Distraction related to cell phone use, eating or general inattention is the second leading driver-related cause of fatal truck crashes in commercial vehicle fleets.
The Federal Motor Carrier Safety Administration has penalties for drivers caught by officers using handheld cell phones while operating a vehicle. The fines go up to $2,750 per violation. The agency also can levy a maximum penalty of $11,000 for companies that permit this behavior.
Most fleets already have zero tolerance policies for drivers using handheld devices behind the wheel. Enforcement of company policy and FMCSA regulations is haphazard at best, however.
New technology from Truce Software makes it possible for fleets to automatically enforce safety policies for mobile device use according to the context. For example, a driver could be restricted from using a personal device when behind the wheel of a company vehicle but have full access to all functions and apps on the device when not in motion or in a personal vehicle.
The Truce platform has an application that resides on personal or corporate mobile devices. The app can be paired with a small device attached in the cab called a “beacon” that permits the app on a device to take control only when the device is inside a company vehicle.
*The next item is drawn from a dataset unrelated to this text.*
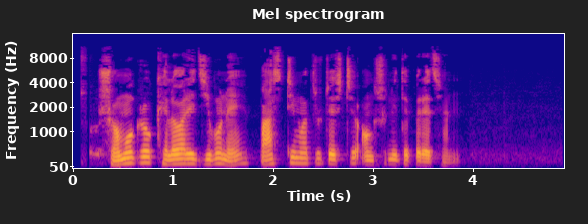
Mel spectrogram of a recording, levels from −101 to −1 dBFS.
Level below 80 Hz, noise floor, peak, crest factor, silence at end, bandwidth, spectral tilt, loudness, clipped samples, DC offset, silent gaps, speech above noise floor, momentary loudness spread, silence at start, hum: -72 dBFS; -71 dBFS; -6 dBFS; 20 dB; 1.15 s; 10.5 kHz; -5.5 dB/octave; -26 LUFS; under 0.1%; under 0.1%; none; 46 dB; 8 LU; 0.2 s; none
The mobile app can be configured by fleets remotely, through an admin portal, to restrict use for some or all of the device functions according to “contextual indicators” like dates, times, geofence locations and motion.
As another example of a contextual usage policy, a fleet may only allow its drivers to make and receive handsfree Bluetooth calls from their phones while they are in motion and suppress all other device functions and apps.
The software from Truce has machine learning algorithms that can support advanced safety policies for “micro” contexts. As an example, a fleet with team drivers can allow the passenger driver to have full access to his or her device but suppress the mobile functions for the driver behind the wheel.
The app has algorithms that can look for certain images and scenery using the forward and rear cameras on a phone. The technology can determine if a driver is in the driver’s seat, and enforce the fleet policy accordingly, says Joseph Boyle, the company’s chief executive officer.
Drivers might object to an employer using such a technology to place restrictions on how they use their devices, even if in an unsafe manner. Yet other drivers might appreciate their employer using the technology, given the seriousness of the risks from mobile distraction.
A recent Forrester report found that up to 50 percent of employees admitted to being more productive, working less overtime and feeling generally happier when their workplace implemented an effective mobile device management policy.
Ruffling some feathers is a chance fleets may be willing to take to be able to automatically enforce their safety policies and eliminate mobile distractions. Truce clients normally see a 35 to 40 percent reduction in accidents, Boyle says.